WORK INSTRUCTION ▸ Look through the data below. Show each line where the string "this" occurs.

EXTRACTED DATA START

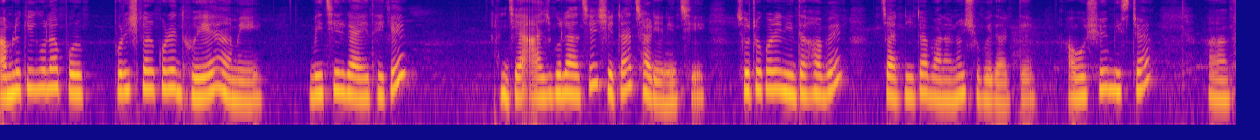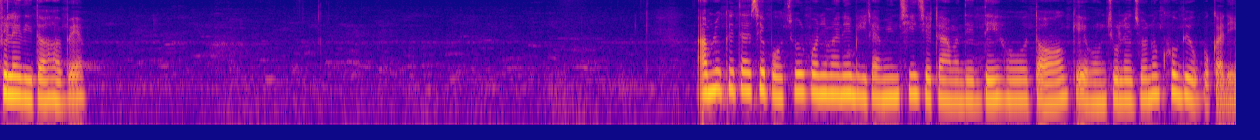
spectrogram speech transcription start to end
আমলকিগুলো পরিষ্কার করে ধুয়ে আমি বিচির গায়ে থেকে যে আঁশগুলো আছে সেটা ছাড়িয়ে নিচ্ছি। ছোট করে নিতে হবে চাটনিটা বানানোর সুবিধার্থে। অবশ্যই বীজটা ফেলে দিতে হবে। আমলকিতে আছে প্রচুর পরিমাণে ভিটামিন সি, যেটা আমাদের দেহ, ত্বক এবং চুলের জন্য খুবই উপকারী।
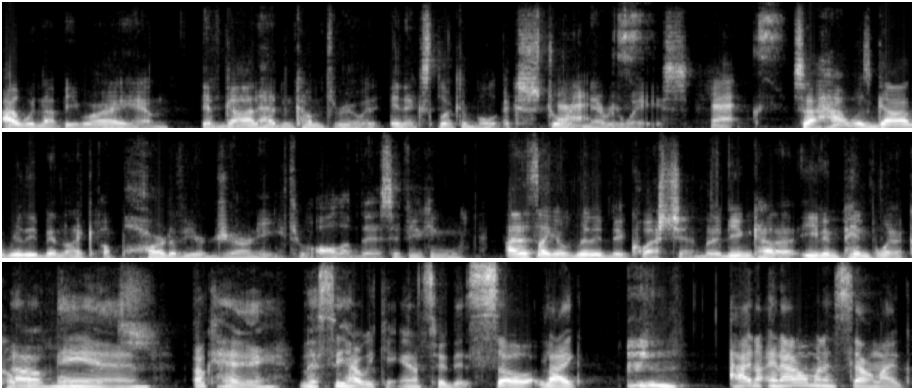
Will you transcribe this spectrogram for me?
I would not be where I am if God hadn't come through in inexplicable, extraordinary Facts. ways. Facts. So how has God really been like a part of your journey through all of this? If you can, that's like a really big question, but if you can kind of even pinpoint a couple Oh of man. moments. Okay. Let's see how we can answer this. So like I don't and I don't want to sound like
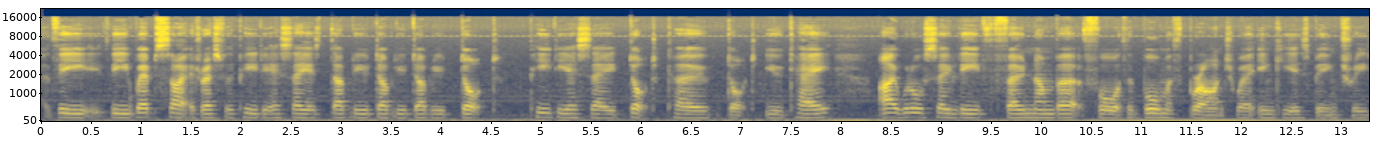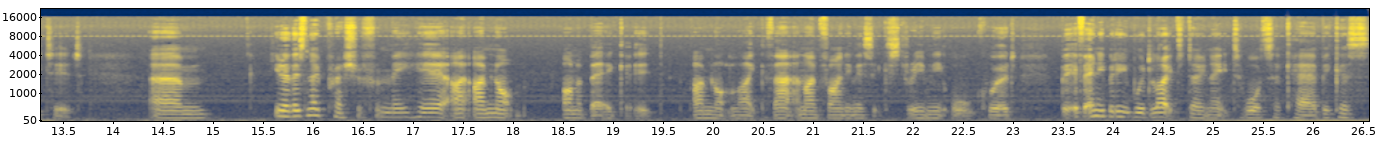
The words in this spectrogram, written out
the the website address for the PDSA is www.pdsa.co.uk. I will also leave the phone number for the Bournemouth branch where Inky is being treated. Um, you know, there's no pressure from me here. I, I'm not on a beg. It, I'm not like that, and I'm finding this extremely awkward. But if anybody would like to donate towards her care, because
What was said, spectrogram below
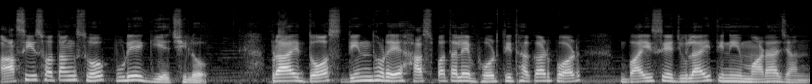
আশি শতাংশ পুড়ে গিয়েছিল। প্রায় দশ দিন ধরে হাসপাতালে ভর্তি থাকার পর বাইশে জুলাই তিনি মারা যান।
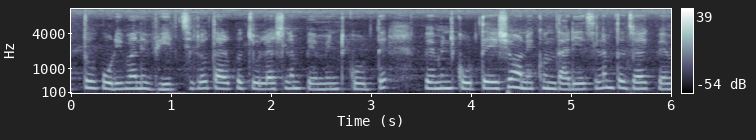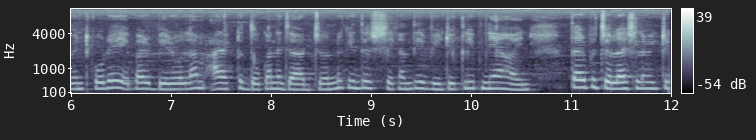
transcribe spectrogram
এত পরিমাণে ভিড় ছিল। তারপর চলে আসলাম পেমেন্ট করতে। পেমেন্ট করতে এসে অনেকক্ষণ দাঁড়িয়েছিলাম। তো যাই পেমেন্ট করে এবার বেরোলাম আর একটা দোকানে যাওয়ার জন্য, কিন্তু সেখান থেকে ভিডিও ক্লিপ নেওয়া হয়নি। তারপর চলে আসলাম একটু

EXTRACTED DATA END

ANSWER SECTION ▸
Will you transcribe this spectrogram for me?
I would not be where I am if God hadn't come through in inexplicable, extraordinary Facts. ways. Facts. So how has God really been like a part of your journey through all of this? If you can, that's like a really big question, but if you can kind of even pinpoint a couple Oh of man. moments. Okay. Let's see how we can answer this. So like I don't and I don't want to sound like
The words in this spectrogram, written out
the the website address for the PDSA is www.pdsa.co.uk. I will also leave the phone number for the Bournemouth branch where Inky is being treated. Um, you know, there's no pressure from me here. I, I'm not on a beg. It, I'm not like that, and I'm finding this extremely awkward. But if anybody would like to donate towards her care, because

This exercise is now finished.